I’ve been spending a lot of time lately thinking about happiness and success. American culture has long defined a happy and successful life as one that is often shaped by money, but time and time again, research has revealed that money does not equal happiness. In fact, the opposite is often shown to be true.
Throughout our lifetime, we are given the opportunity to make thousands of choices. We can choose to live within other peoples’ definitions of happiness and success, or we can make choices that empower us to live the “perfect life” as we define it. I read an article the other day about the top five regrets of the dying, and many of these regrets have to do with living a more holistic, complete life that defied comfort, routine and pre-defined expectations. These are people who wish they’d worked less, spent more time with loved ones, allowed themselves to be who they really were and not what they were supposed to be.
I’m coming up on my four-year anniversary of leaving the corporate world. That means we’re also nearing the annual festival known as Burning Man, where I learned that it was okay to buck society’s expectations and follow my dreams to live a life of happiness and success as defined by me. It was at Burning Man that I decided it was okay to ask “why not?” and turn to myself and my community to find what really made me happy. I decided then and there that I didn’t need my boss yelling at me or meaningless tasks to take up my time. I needed to surround myself with people who encouraged and supported the choices I made in my life to be a happy person, or, at the very least, rid myself of those who were naysayers and only wanted to insult or discourage my choices.
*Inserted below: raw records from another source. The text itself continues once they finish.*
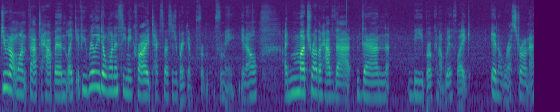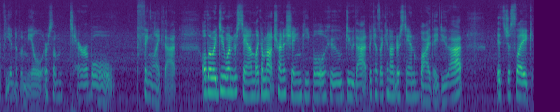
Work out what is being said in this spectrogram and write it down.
do not want that to happen. Like, if you really don't want to see me cry, text message a breakup for, for me, you know? I'd much rather have that than be broken up with, like, in a restaurant at the end of a meal or some terrible thing like that. Although I do understand, like, I'm not trying to shame people who do that because I can understand why they do that. It's just like,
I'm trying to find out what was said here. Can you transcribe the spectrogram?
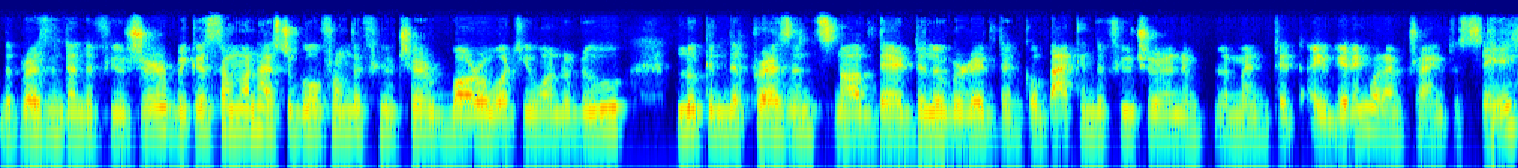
the present and the future because someone has to go from the future borrow what you want to do look in the present it's not there deliver it then go back in the future and implement it are you getting what i'm trying to say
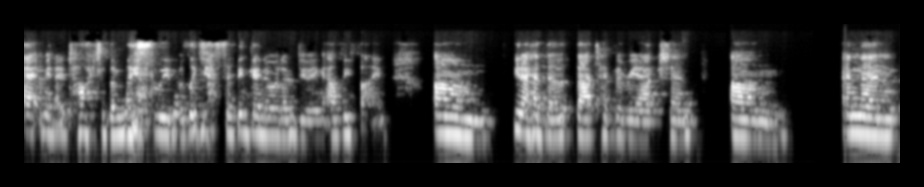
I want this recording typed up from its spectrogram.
I, I, mean, I talked to them nicely. I was like, yes, I think I know what I'm doing. I'll be fine. Um, you know, I had the, that type of reaction. Um, and then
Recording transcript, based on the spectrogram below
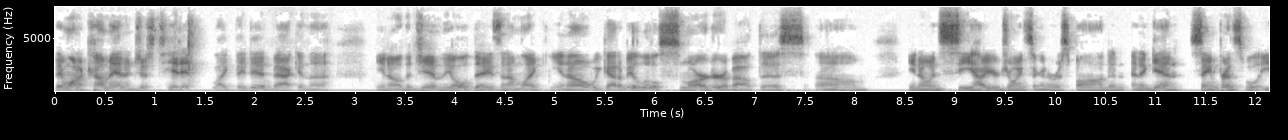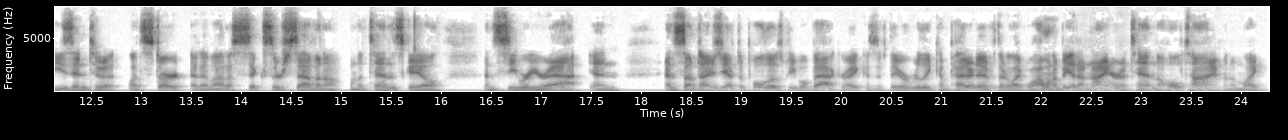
they want to come in and just hit it like they did back in the, you know, the gym, the old days. And I'm like, you know, we got to be a little smarter about this. Um, you know, and see how your joints are going to respond. And, and again, same principle, ease into it. Let's start at about a six or seven on the 10 scale and see where you're at. And, and sometimes you have to pull those people back, right? Because if they were really competitive, they're like, well, I want to be at a nine or a 10 the whole time. And I'm like,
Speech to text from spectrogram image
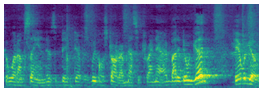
to what I'm saying? There's a big difference. We're going to start our message right now. Everybody doing good? Here we go.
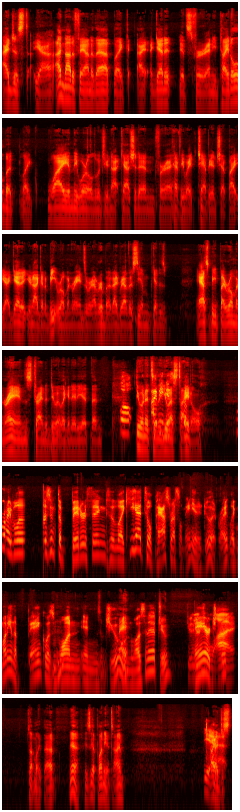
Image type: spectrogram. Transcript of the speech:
I just, yeah, I'm not a fan of that. Like, I, I get it; it's for any title, but like, why in the world would you not cash it in for a heavyweight championship? I, yeah, I get it. You're not going to beat Roman Reigns or whatever, but I'd rather see him get his ass beat by Roman Reigns trying to do it like an idiot than well, doing it to I the mean, U.S. it's the- title. right. Well, isn't the bitter thing to like he had till past WrestleMania to do it, right? Like Money in the Bank was Mhm. won in Was June, May? wasn't it? June, June May or or July. something like that. Yeah, he's got plenty of time. Yeah. I just,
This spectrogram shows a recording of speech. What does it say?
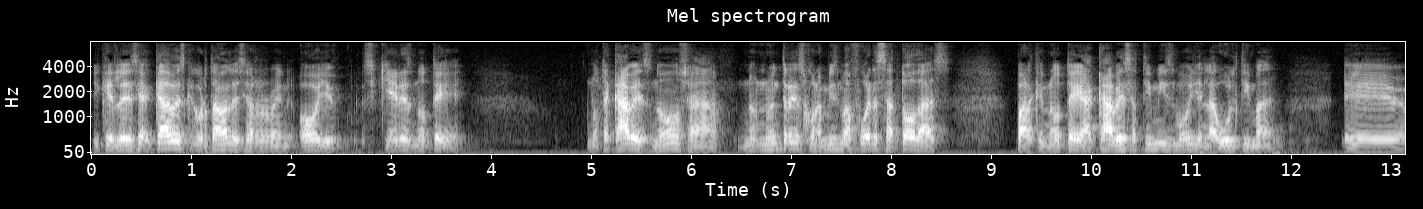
Y que le decía, cada vez que cortaba le decía a Reiner, oye, si quieres no te, no te acabes, ¿no? O sea, no, no entregues con la misma fuerza todas para que no te acabes a ti mismo y en la última eh,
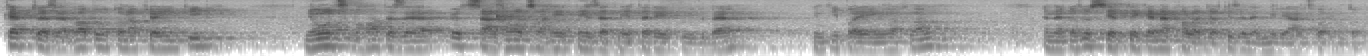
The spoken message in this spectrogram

Happiness doesn’t require money, and no special equipment is needed. And, yet, I’ve met countless people who are unhappy. People who would rather wallow in routines and habits that make them miserable than take a chance on making a choice that could lead to a more fulfilling life. I shake my head and wonder why. Sometimes making choices that lead to happiness are not easy, but is it worth lying on a death bed, wishing you’d made that hard choice that led to better things later?
In focusing on finances as a measurement of success, I think we also tend to lose focus on what we’re doing now, here, today. We’re tied to social media, focusing on what other people are doing instead of being immersed in the conversation, the moment, the people in front of us. We feel the need to plan out our days with tasks and chores and errands instead of taking free time to lay on the grass and look at the clouds or drink a glass of ice tea while petting the cat. Those simple moments can be some of the most relaxing, satisfying and, quite honestly, necessary. (I admit I’m often guilty of not living in the moment, and it’s something I am constantly trying to do. This poem, by Nadine Stair, is one of my favorites on cherishing those moments and living without regrets, and I reread it when I need a reminder.)
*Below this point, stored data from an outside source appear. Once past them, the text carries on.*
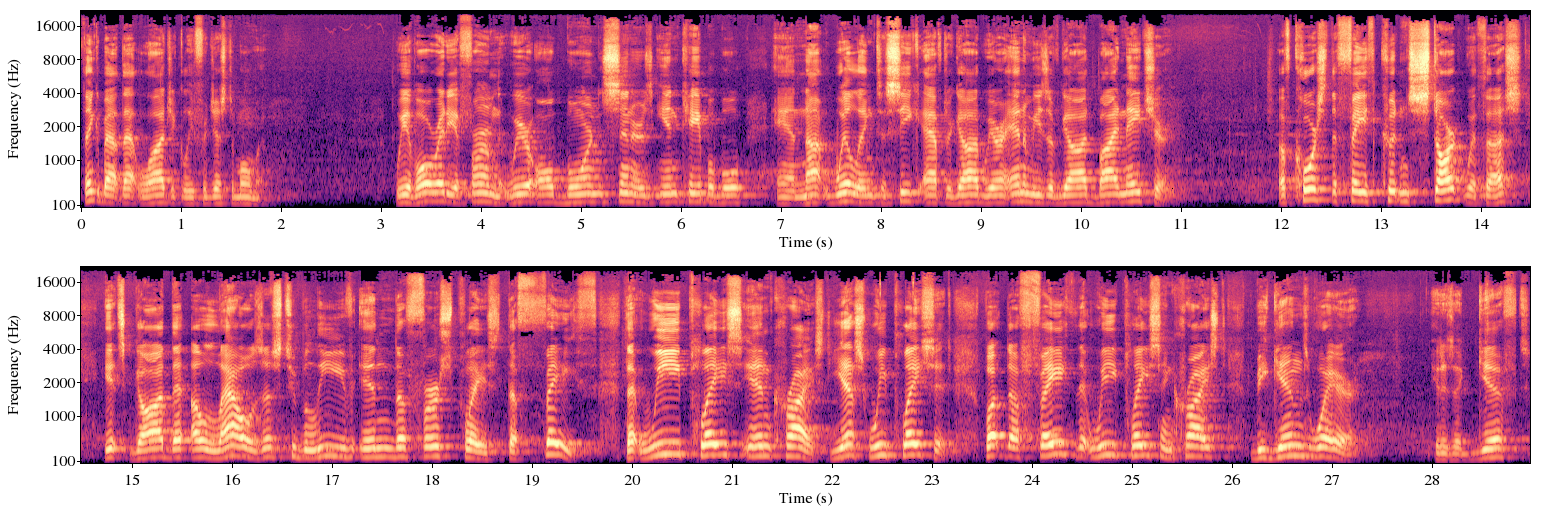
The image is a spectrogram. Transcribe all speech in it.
Think about that logically for just a moment. We have already affirmed that we're all born sinners, incapable and not willing to seek after God. We are enemies of God by nature. Of course, the faith couldn't start with us. It's God that allows us to believe in the first place. The faith that we place in Christ. Yes, we place it, but the faith that we place in Christ begins where? It is a gift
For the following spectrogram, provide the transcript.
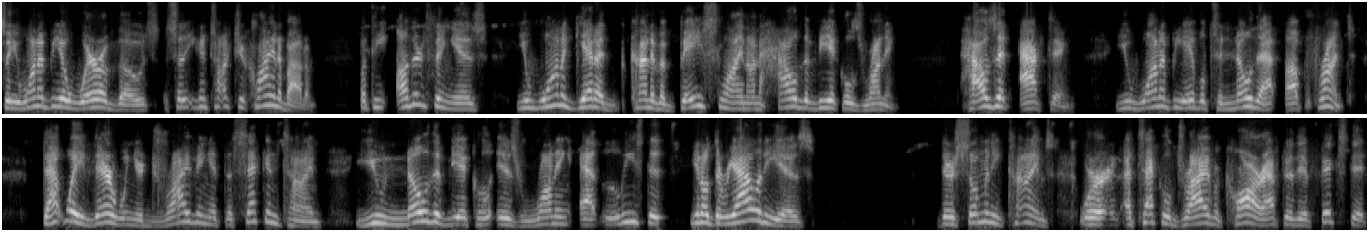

The greatest things in life are free, and yet a lot of us continue down that path where we earn more, faster. To buy what? Time? No money needed. Happiness? Money not needed there either. Love? Nope.
I’ve happily bucked the conventional path many times in my life and it’s weird and fun and unexpected, but it’s also nothing less than totally and completely worth it. I’ll take happiness and freedom to be who I want to be any day.